Uterine Cancer Symptoms
Typically, uterine cancer symptoms occur after menopause. Common signs and symptoms of this disease include unusual vaginal bleeding or discharge, difficult or painful urination, pain during intercourse, and pain in the pelvic area. The most common symptom of this type of cancer is abnormal vaginal bleeding -- women should be aware that such bleeding is not a normal part of menopause.
Signs and Symptoms of Uterine Cancer: An Introduction
Most cases of uterine cancer occur in the lining (endometrium) of the uterus. This article uses the term "uterine cancer" to refer to this type of cancer, also known as endometrial cancer. This article does not discuss a rare type of uterine cancer that can occur in the muscles or other tissues that support the uterus. Click Uterine Sarcoma for more information on this topic.
Uterine cancer usually develops over time. The disease begins growing in the endometrium, and as the cancer cells continue to grow, they spread more deeply into the endometrium and to surrounding areas.

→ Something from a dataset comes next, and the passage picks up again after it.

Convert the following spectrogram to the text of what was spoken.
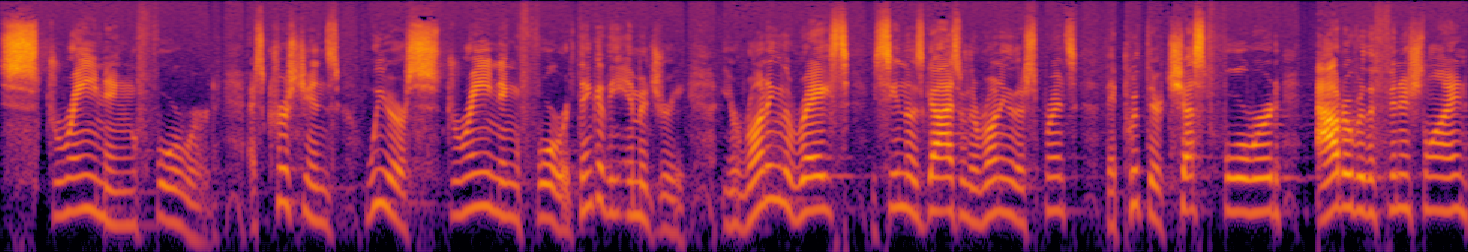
straining forward. As Christians, we are straining forward. Think of the imagery. You're running the race. You've seen those guys when they're running their sprints, they put their chest forward, out over the finish line.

When uterine cancer spreads (metastasizes) outside the uterus, cancer cells are often found in nearby lymph nodes, nerves, or blood vessels. If the cancer has reached these lymph nodes, cancer cells may have spread to other lymph nodes and other organs, such as the lungs, liver, and bones. It is important to understand the progression of uterine cancer in order to understand uterine cancer symptoms, staging, and treatment.

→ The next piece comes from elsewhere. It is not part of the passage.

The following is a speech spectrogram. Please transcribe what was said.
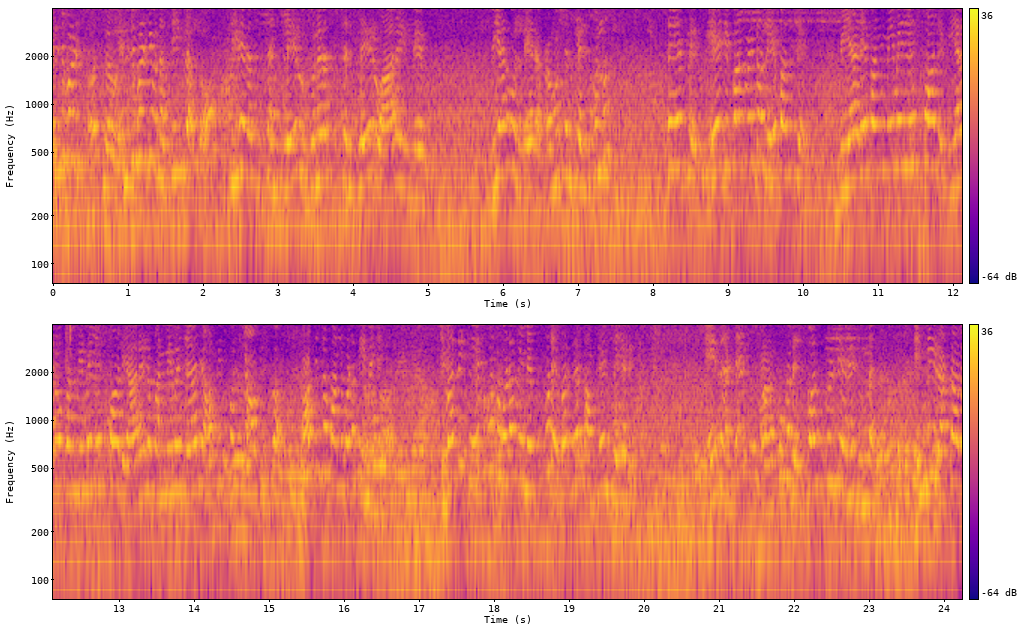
ఎలిజిబుల్ అసలు ఎలిజిబిలిటీ ఉన్న సీట్లలో సీనియర్ అసిస్టెంట్స్ లేరు జూనియర్ అసిస్టెంట్స్ లేరు ఆర్ఐ లేరు. బీఆర్ఓ లేరా? ప్రమోషన్కి ఎలిజిబుల్ చేయట్లేదు. ఏ డిపార్ట్మెంట్ ఏ పని చేయరు బీఆర్ఏ పని చేసుకోవాలి. విఆర్ఓ పని మేమే చేసుకోవాలి. ఆర్ఐలో పని మేమే చేయాలి. ఆఫీస్కి వచ్చి ఆఫీస్ ఆఫీస్లో పనులు కూడా మేమే చేయాలి. ఇవన్నీ చేసుకుంటూ కూడా మేము ఎప్పుడు ఎవరి మీద కంప్లైంట్ చేయలేదు. ఏంటంటే మాకు ఒక రెస్పాన్సిబిలిటీ అనేది ఉన్నది. ఎన్ని రకాల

Uterine cancer symptoms usually occur after menopause. However, symptoms may also occur around the same time that menopause begins.
Common symptoms of uterine cancer may include:

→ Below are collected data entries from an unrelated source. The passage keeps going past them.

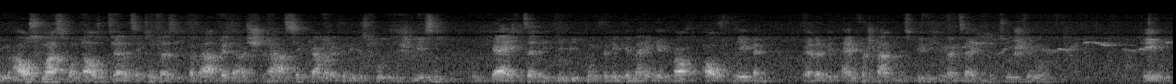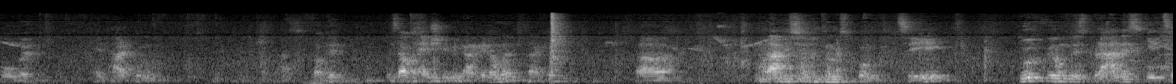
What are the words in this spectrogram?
im Ausmaß von 1236 Quadratmeter als Straße, Klammer öffentliches Gut beschließen und gleichzeitig die Widmung für den Gemeingebrauch aufheben. Wer damit einverstanden ist, bitte ich um ein Zeichen der Zustimmung. Gegenprobe, Enthaltung. Okay. Ist auch einstimmig angenommen. Danke. Äh, Tagesordnungspunkt C. Durchführung des Planes GZ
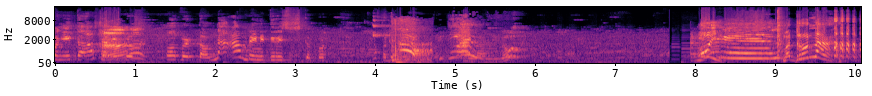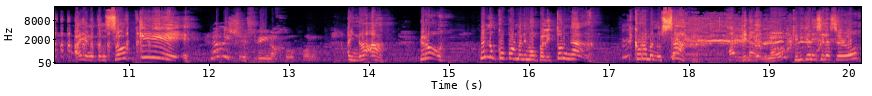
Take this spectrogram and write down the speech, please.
Bawal ko pangitaasan ni cross overtown naamday ni diri sa eh. Hala no? Oy! Madron na! Ay, ang itong suki! Nami shoes rin ako, Paul. Ay, naa. Pero, anong couple man imong paliton nga? Ikaw naman usa. Kini ka, no? kini ka ni sila, sir, oh?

- Unusual vaginal bleeding or discharge
- Difficult or painful urination
- Pain during intercourse
- Pain in the pelvic area.
Abnormal vaginal bleeding is the most common symptom of uterine cancer. Bleeding may start as a watery, blood-streaked flow that gradually contains more blood. Women should not assume that abnormal vaginal bleeding is part of menopause.